Aristotle’s Explanationist Epistemology of Essence



Essentialists claim that at least some individuals or kinds have essences. This raises an important but little-discussed question: how do we come to know what the essence of something is? This paper examines Aristotle’s answer to this question. One influential interpretation (viz., the Explanationist Interpretation) is carefully expounded, criticized, and then refined. Particular attention is given to what Aristotle says about this issue in DA I.1, APo II.2, and APo II.8. It is argued that the epistemological claim put forward in DA I.1 differs from that put forward in APo II.2 and II.8, contrary to what has been claimed by Explanationists, and that each of these distinct epistemological claims rests on a distinct non-epistemological thesis about essence. Consequently, an ‘Enriched Explanationist Interpretation’ is developed which takes into account both of the aforementioned elements in Aristotle’s epistemology of essence. The paper concludes by highlighting an insight the preceding exegetical discussion offers to contemporary essentialists seeking to explain how we come to know what something’s essence is.
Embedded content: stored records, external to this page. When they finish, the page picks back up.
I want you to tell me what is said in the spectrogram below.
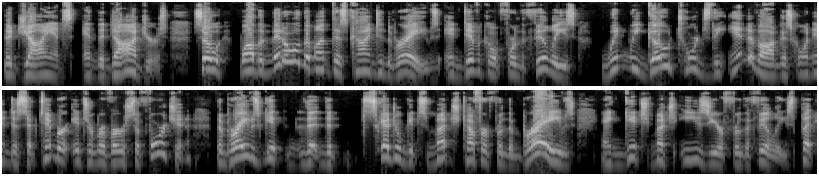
the Giants, and the Dodgers. So while the middle of the month is kind to the Braves and difficult for the Phillies, when we go towards the end of August, going into September, it's a reverse of fortune. The Braves get the, the schedule gets much tougher for the Braves and gets much easier for the Phillies. But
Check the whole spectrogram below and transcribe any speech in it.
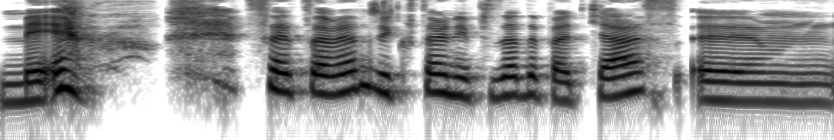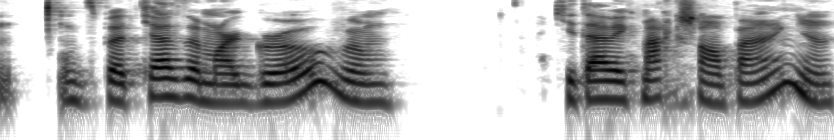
Mais cette semaine, écouté un épisode de podcast, du podcast de Mark Grove, qui était avec Marc Champagne,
essenceepistemology of essencenon-modal essentialismAristotlePosterior Analytics
  • Year: 2019
  • Volume: 2 Issue: 1
  • Page/Article: 26–39
  • DOI: 10.5334/met.24
  • Submitted on 10 Jun 2019
  • Accepted on 4 Oct 2019
  • Published on 26 Nov 2019
  • Peer Reviewed